German anti-Strat films to be screened this week by ARTE

Screen shot of Is Shakespeare Dead? author Mark Twain from Claus Bredenbrock's new,  anti-Strat film,  Ist Shakespeare Tot?/Shakespeare Est il Mort?,  to be aired this coming week by  European  cultural TV broadcaster ARTE. by Linda Theil Neue Shake-speareGesellschaft  (New Shakespeare Society) board member Hanno Wember of Hamburg, Germany reports that European cultural television broadcaster ARTE will air two anti-Stratfordian films in Germany and France this week. On April 24, 2016, the award-winning 2014  German authorship film,  Der Nackte Shakespeare ( The Naked Shakespeare)  by Claus Bredenbrock  and its French translation Shakespeare Mis a Nu (Shakespeare Exposed) will be broadcast. This film was screened in North America at the 2013 SOS/SF authorship conference in Toronto, Ontario. Bredenbrock's 2016 sequel to Der Nackte Shakespeare -- titled in French Shakespeare Est il Mort ,  and in German Ist Shakespeare Tot? --  is based on Mark Twain&#

French Stratfordians release epub

Shakespeare, Combien de Pretendants? , new book of French essays on Shakespeare authorship by Linda Theil According to their announcement on today's  European Shakespeare Research Association (ESRA) email distribution list, French scholars Dominique Goy-Blanquet and François Laroque edited a book of French language essays addressing the Shakespeare authorship question.  The ebook, titled Shakespeare: Combien de Pretendants? ( Shakespeare: How Many Pretenders? ) was released last week by French publisher Thierry Marchaisse.  The ebook is available in Kindle format at   Amazon/France . Contributors include: Daniel Bougnoux Christophe Camard, Roger Chartier, Jacques Darras, Jonathan Frances Dominique Goy-Blanquet, François Laroque, Lois Potter, James Shapiro, Henry Suhamy, Gisèle Venet, Stanley Wells and Paul Edmonson, and Richard Wilson. Goy-Blanquet and Laroque said in their joint announcement on the ESRA list: As you probably heard, Lamberto Tassinari has

Reasonable Doubt about Shakespeare, April 24 at UM-Flint

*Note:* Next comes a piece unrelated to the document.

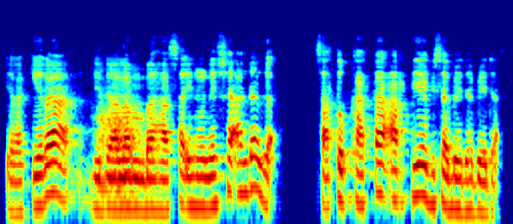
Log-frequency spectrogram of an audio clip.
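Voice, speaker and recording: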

Matthew Wyneken, PhD, at Oberon meeting April 16, 2016. Wyeken will host "Reasonable Doubt about Shakespeare"  April 24, 2016 at UM-Flint. by Linda Theil Yesterday at our monthly meeting, Oberons prepared for our "Reasonable Doubt about Shakespeare" program to be held next Sunday, 2 p.m. April 24, 2016 at the University of Michigan -- Flint.  Oberon member Matthew Wyneken, PhD, will host, and Oberon chair Richard Joyrich, MD, will moderate our  discussion of the Shakespeare Authorship Coalition's “Declaration of Reasonable Doubt” signed by over 3300 doubters including 48 notable signatories — among them, 2016 Oscar winner, Mark Rylance . Shakespeare doubter, Mark Rylance. Photo by Steve Pyke Our event is one of several reasonable-doubt programs to be held worldwide , organized by SAC chairman John Shahan. Join us and decide for yourself if there is reasonable doubt that the Stratford merchant wrote the plays of William Shakespeare.